Rob from New York City is reading at a fast enough pace it would be cumbersome to update this October 19, 2012 - 7:47am

@red, yea, I couldn't justify higher than $2.99 I think. It's a comfortable price point. I have bumped it back up, but Amazon has decided to keep it at 99 cents (they can discount if they want, good news is I still earn profit off the price I set, not their sale price). So, grab it while you can... thanks!

mono ya mono's picture
mono ya mono from UK is reading Julio Cortazar December 3, 2012 - 2:32pm

Hi, my name's Danny Blackwell, and I just self-published my Zombie novella "Dancing Muertos" on Amazon, so we appear to be in a similar boat. I stumbled accross your blog while researching the whole thing, and I'm steadily going throught for tips, advice and so on. I hope it continues to go well for you...

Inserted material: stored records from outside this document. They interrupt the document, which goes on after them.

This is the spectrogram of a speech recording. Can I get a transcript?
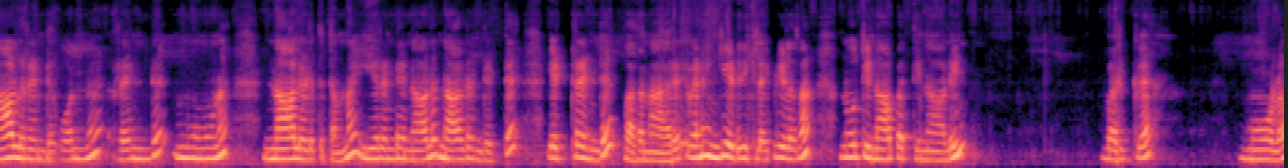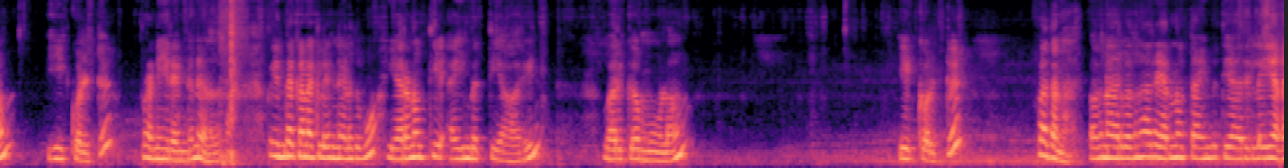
நாலு ரெண்டு. ஒன்று ரெண்டு மூணு நாலு எடுத்துட்டோம்னா இரண்டு நாலு நாலு ரெண்டு எட்டு. எட்டு ரெண்டு பதினாறு. வேணால் இங்கே எழுதிக்கலாம். இப்படி எழுதுனா நூற்றி நாற்பத்தி நாலின் வர்க்க மூலம் ஈக்குவல் டு பன்னிரெண்டுன்னு எழுதலாம். இப்போ இந்த கணக்கில் என்ன எழுதுவோம்? இரநூத்தி ஐம்பத்தி ஆறின் வர்க்க மூலம் ஈக்குவல் டு பதினாறு. பதினாறு பதினாறு இரநூத்தி ஐம்பத்தி ஆறு இல்லையா?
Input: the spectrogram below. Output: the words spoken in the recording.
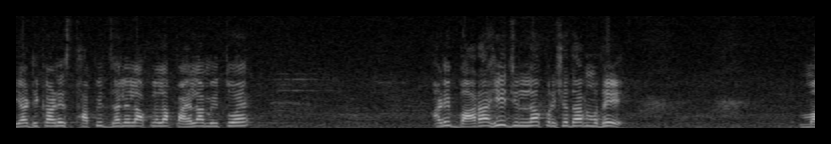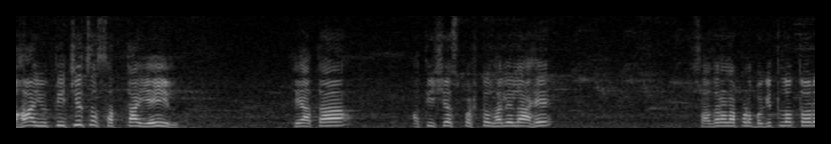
या ठिकाणी स्थापित झालेला आपल्याला पाहायला मिळतो आहे आणि बाराही जिल्हा परिषदांमध्ये महायुतीचीच सत्ता येईल हे आता अतिशय स्पष्ट झालेलं आहे. साधारण आपण बघितलं तर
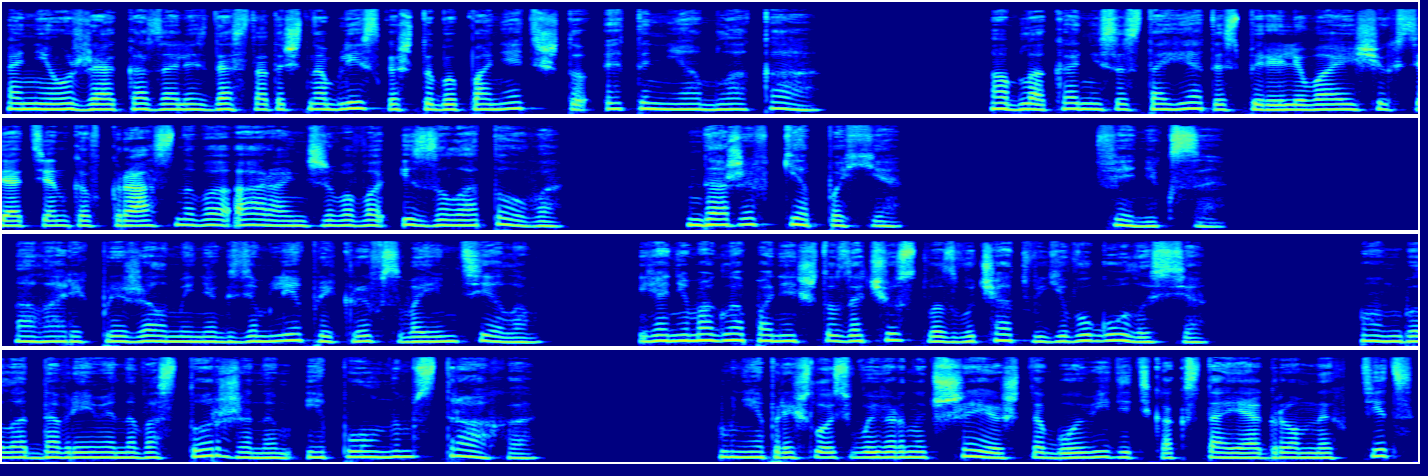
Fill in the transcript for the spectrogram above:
Они уже оказались достаточно близко, чтобы понять, что это не облака. Облака не состоят из переливающихся оттенков красного, оранжевого и золотого. Даже в кепахе. Фениксы. Аларик прижал меня к земле, прикрыв своим телом. Я не могла понять, что за чувства звучат в его голосе. Он был одновременно восторженным и полным страха. Мне пришлось вывернуть шею, чтобы увидеть, как стая огромных птиц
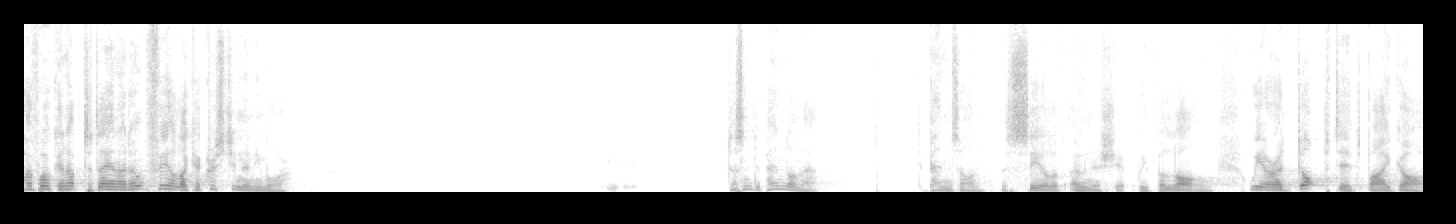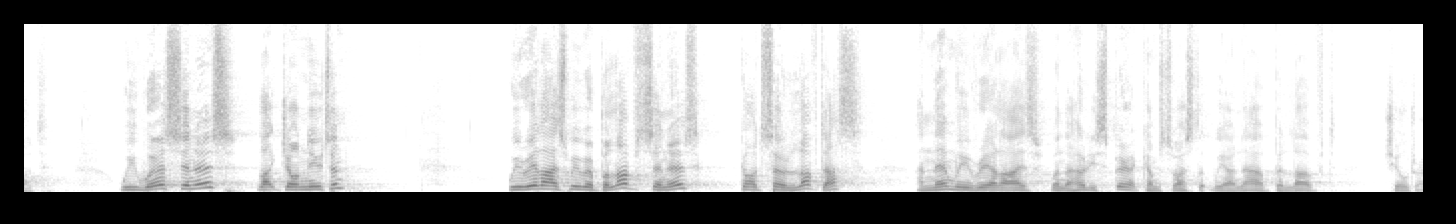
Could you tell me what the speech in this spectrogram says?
I've woken up today and I don't feel like a Christian anymore. It doesn't depend on that. Depends on the seal of ownership. We belong. We are adopted by God. We were sinners, like John Newton. We realized we were beloved sinners. God so loved us and then we realize when the Holy Spirit comes to us that we are now beloved children.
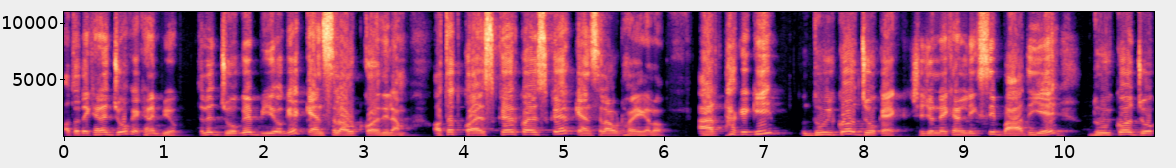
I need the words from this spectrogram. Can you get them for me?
অর্থাৎ এখানে যোগ, এখানে বিয়োগ। তাহলে যোগে, বিয়োগে ক্যান্সেল আউট করে দিলাম। অর্থাৎ কয় স্কোয়ার কয় স্কোয়ার ক্যান্সেল আউট হয়ে গেল। আর থাকে কি? দুই ক যোগ এক। সেজন্য এখানে লিখছি বা দিয়ে দুই ক যোগ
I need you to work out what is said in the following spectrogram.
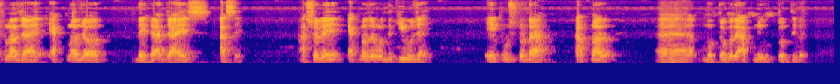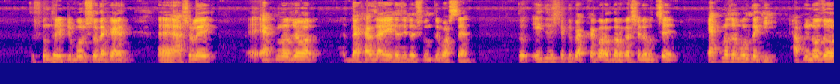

Estamos en contacto!


RichardP's picture
RichardP April 10, 2015 - 9:16am

Great articles Rob, most informative and interesting, thank you.

Out of curiousity, I followed your link above to the Barnes & Noble site and landed on an error page.

Then I used their search for "the last safe place", ordered by "Best match" with "view all" selected.

They produced five books. The title of one (in two versions) was the exact search text, two others had similar titles and one was completely different - but they did not list yours, for no obvious reason. I guess you have taken the book off their site, as a search by author name "Rob Hart" failed also?